Susan K. JonesWhen asked about her choice to teach abroad, Susan K. Jones, a Marketing professor at Ferris State University, said, “I thought it would be a great adventure.”

Jones is one of four faculty members to teach at Ferris partner institution South Korea’s Dankook University. Randy Groves, Rick Saliers and Jung Choi also taught at Dankook. In all, more than 25 Ferris faculty have taught abroad at universities. Piram Prakasam, director of the Office of International Education, is a big advocate for education abroad opportunities. He believes that teaching abroad offers faculty a wide range of benefits, including, opportunities to experience the education system of another country, professional development and training, networking and more.

“International opportunities, such as teaching abroad in Korea, assist our students with further development of their cross-cultural communication skills,” Prakasam said. “This type of experience is also helpful to show students the opportunities that are available outside of the US.”

The education abroad opportunity did have its challenges, Jones acknowledged.

“The summer session takes place during the rainy season in South Korea. The temperature is near 100 degrees every day and a huge cloudburst may happen without warning at just about any time,” said Jones, who taught an Advertising and Media class and a class in Services Marketing to undergraduate students from all over the world. “I don’t think my hair was ever totally dry for four weeks, and when it wasn't raining, it was super-hot and still humid.
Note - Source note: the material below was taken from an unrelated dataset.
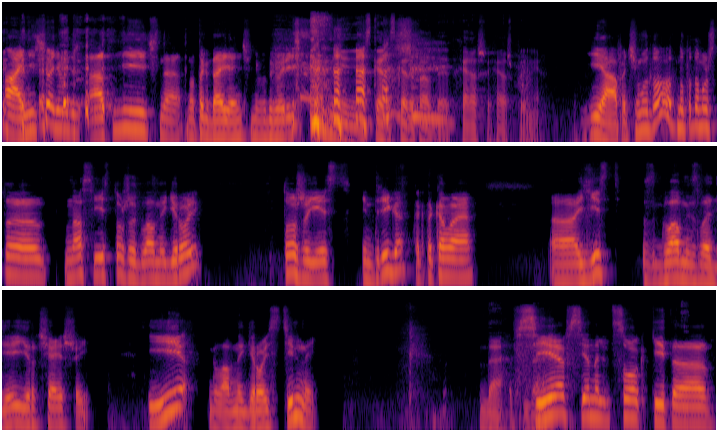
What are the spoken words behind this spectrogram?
А, ничего не будешь? Отлично. Ну тогда я ничего не буду говорить. Не-не, скажи, скажи, правда, это хороший, хороший пример. Я. Почему довод? Ну, потому что у нас есть тоже главный герой, тоже есть интрига как таковая, а, есть главный злодей ярчайший, и главный герой стильный. Да. да. Все, все налицо какие-то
I sort of got used to it.”

Still, cultural exposure, interactions with students, and networking opportunities that Jones enjoyed with colleagues from US, Canada, South Korea and Russia, highlighted her month-long trip.

“I was also excited about the cultural aspects of the program,” she said. “I went right along with the students on great field trips such as a visit to the Demilitarized Zone, an overnight at a Buddhist temple, various tours around Seoul, and exposure to Korean music, dance, arts and cooking.”